William P. Young, the author of the best-selling novel “The Shack,” which was made into a major motion picture and decried by some as containing blasphemous and false doctrine, outlined in a recent interview that he believes people are still given chances to receive Christ’s sacrifice after death, remarking, “I don’t think the story is over just because you die.” An acquaintance of Young’s, who has long expressed concern about the popular author, says that he is saddened that some are so willing to accept such false teaching from Young.
Eternity News published an article about Young on Wednesday, sharing content of an interview that it conducted with the writer as it discussed his part in the new documentary “The Heart of Man,” as well as his beliefs about what the consequences are in this life and upon death if the prodigal son does not return to the Father.
“You’re putting a ‘[if you] don’t return’ as if death is the final arbiter,” Young replied.
Young, who also published a controversial book last year entitled “Lies We Believe About God,” said that he holds a different view than most, as he believes that when the Scriptures state that “neither death nor life … shall be able to separate us from the love of God,” it means all men, and not just Christians.
“[E]very time the New Testament talks about the issue of judgment, it talks about krisis—the Greek word for judgment—and it’s a crisis. You’re going to enter a crisis, and I don’t think the story is over; I don’t think death is our damnation,” Young claimed.
He stated that while he believes Jesus is both savior and judge, and that men receive the ramifications of their choices, they can still potentially change their mind as God continues to pursue them.
“I think that Jesus is both our salvation and rightful judge, but that judgment is intended for our good, not our harm,” Young said. “So, what does it mean? Well, you get to experience the losses of your choices, and that’s no fun. I mean it’s devastating.”
When asked if he meant only in this life or for eternity, he said that it depends on whether the person continues to hold to their choice after death.
“[The consequences are] potentially for eternity, if you keep holding on to it. But I don’t think the story is over just because you die,” Young stated. “I think there is an ongoing relational confrontation between the One who knows you best and loves you best. Potentially forever and, potentially, you could say ‘no’ forever. How someone could do that I don’t know, but definitely that tension is held in Scripture for sure.”
However, James B. DeYoung, author of “Burning Down the Shack: How the ‘Christian’ Bestseller is Deceiving Millions” and an acquaintance of Young, told Christian News Network that he has long known that Young espoused this belief and tried to warn Christians about it when “The Shack” novel and movie craze were taking place.

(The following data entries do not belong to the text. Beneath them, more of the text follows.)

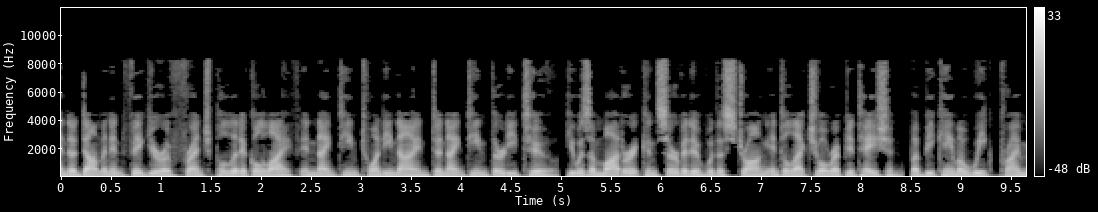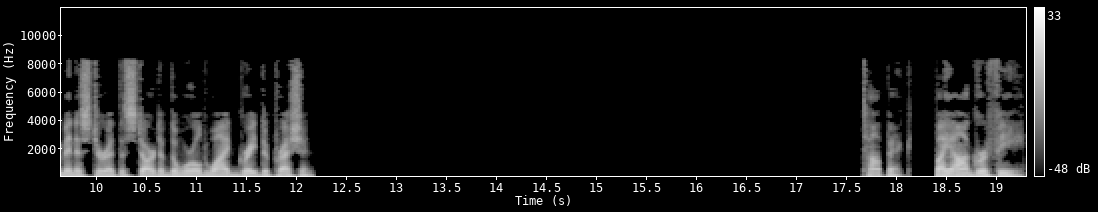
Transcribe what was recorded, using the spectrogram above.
and a dominant figure of French political life in 1929 to 1932 he was a moderate conservative with a strong strong intellectual reputation, but became a weak prime minister at the start of the worldwide Great Depression. Biography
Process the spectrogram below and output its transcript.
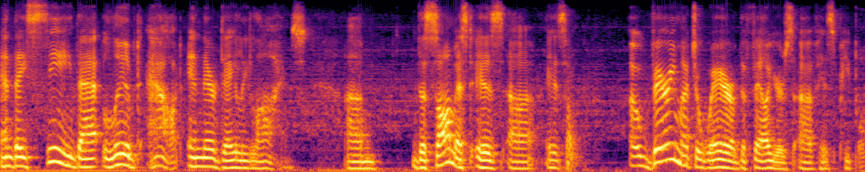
and they see that lived out in their daily lives. Um, the psalmist is uh, is uh, very much aware of the failures of his people,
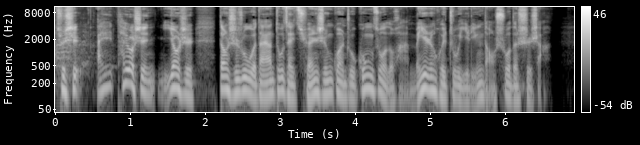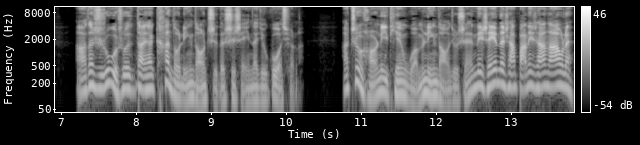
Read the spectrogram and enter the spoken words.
就是，哎，他要是要是当时如果大家都在全神贯注工作的话，没人会注意领导说的是啥，啊。但是如果说大家看到领导指的是谁，那就过去了，啊。正好那天我们领导就是，哎，那谁那啥，把那啥拿过来，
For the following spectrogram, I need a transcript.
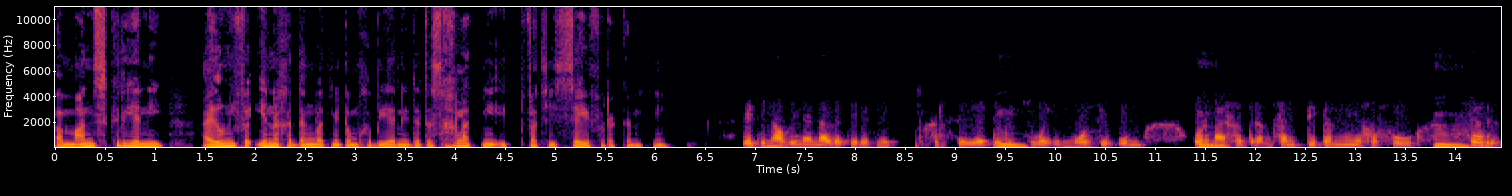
'n man skree nie, huil nie vir enige ding wat met hom gebeur nie. Dit is glad nie iets wat jy sê vir 'n kind nie. Weet jy nou wie nou dat jy dit net gesê het, het Mm. dit so 'n emosie om oor Mm. my gebring van diepe meegevoel Mm. vir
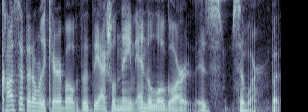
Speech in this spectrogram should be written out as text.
Concept I don't really care about. The, the actual name and the logo art is similar. But,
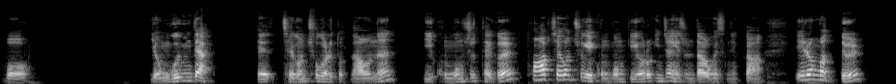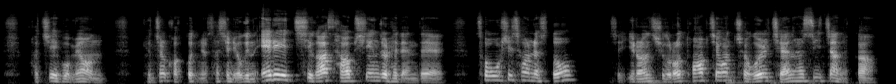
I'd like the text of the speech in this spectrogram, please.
뭐 영구임대 재건축으로 나오는 이 공공주택을 통합 재건축의 공공기여로 인정해 준다고 했으니까 이런 것들 같이 해보면 괜찮을 것 같거든요. 사실 여기는 LH가 사업 시행을 해야 되는데 서울시 차원에서도 이제 이런 식으로 통합 재건축을 제한할 수 있지 않을까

“He strongly asserted it first in a paper he delivered in 2004 to a Christian think tank that he and I started in 1997. Then, last year in his non-fiction book, ‘Lies We Believe about God’ (2017) he devoted a whole chapter (#21) to assert that death is not more powerful than God, that God can reach people after death and bring them to Himself,” DeYoung explained. “He rejects [the] evangelical belief that asserts that death is final.”
“Interestingly, most people don’t realize that the corollary to this teaching is the belief that Hell will eventually be emptied—that everyone there, including the devil and fallen angels, will repent. [That] the fires of Hell are corrective and restorative, and all will go out and enter Heaven,” he warned.
DeYoung said that this belief is not supported by Scripture, which teaches that judgment is final and none can cross from Hell into Heaven.
“Hebrews 9:27 [notes] this limited course of events: ‘It is appointed for people once to die, and after this comes judgment.’ Again, in Jesus’ parable of the rich man and Lazarus (Luke 16), the major declaration is that the separate location of the wicked and the righteous is unchangeable and fixed,” he outlined.
“Further, Jesus, at the end of his parable of the sheep and the goats (Matthew 25), speaks of ‘eternal torment’ for the wicked, and ‘eternal life’ for the righteous. These words assume clearly that destinies are fixed (since they are ‘eternal’),” DeYoung continued. “Finally, the rest of Jesus’ teaching about the afterlife assumes a fixed destiny; there is not even a hint that a destiny either way can be altered after death.”
DeYoung has written three books to counter Young’s teachings, including the aforementioned “Burning Down the Shack,” as well as “Lies Paul Young Believes About God” and “Exposing Universalism,” which also cites the beliefs of Brian McLaren and Rob Bell.
“For fourteen years I have been asserting that Paul Young advocates universal reconciliation (also known as universal salvation) in all his novels, including ‘Crossroads’  and ‘Eve’ ) and the movie ‘The Shack.’ My views were generally rejected. Now the ‘genie is out of the bottle,'” he said.
DeYoung further noted that in Young’s “Lies We Believe About God” book, the 28 so-called lies cited include the beliefs that “sin separates people from God,” “you need to get saved,” “God is in control” and “the cross was God’s idea.”
“In light of his non-fiction book, I’m surprised that people are so uninformed regarding his stated beliefs; and I’m saddened that so many find no fault with them—beliefs that the Christian Church has labeled for almost two thousand years as heresy,” he lamented.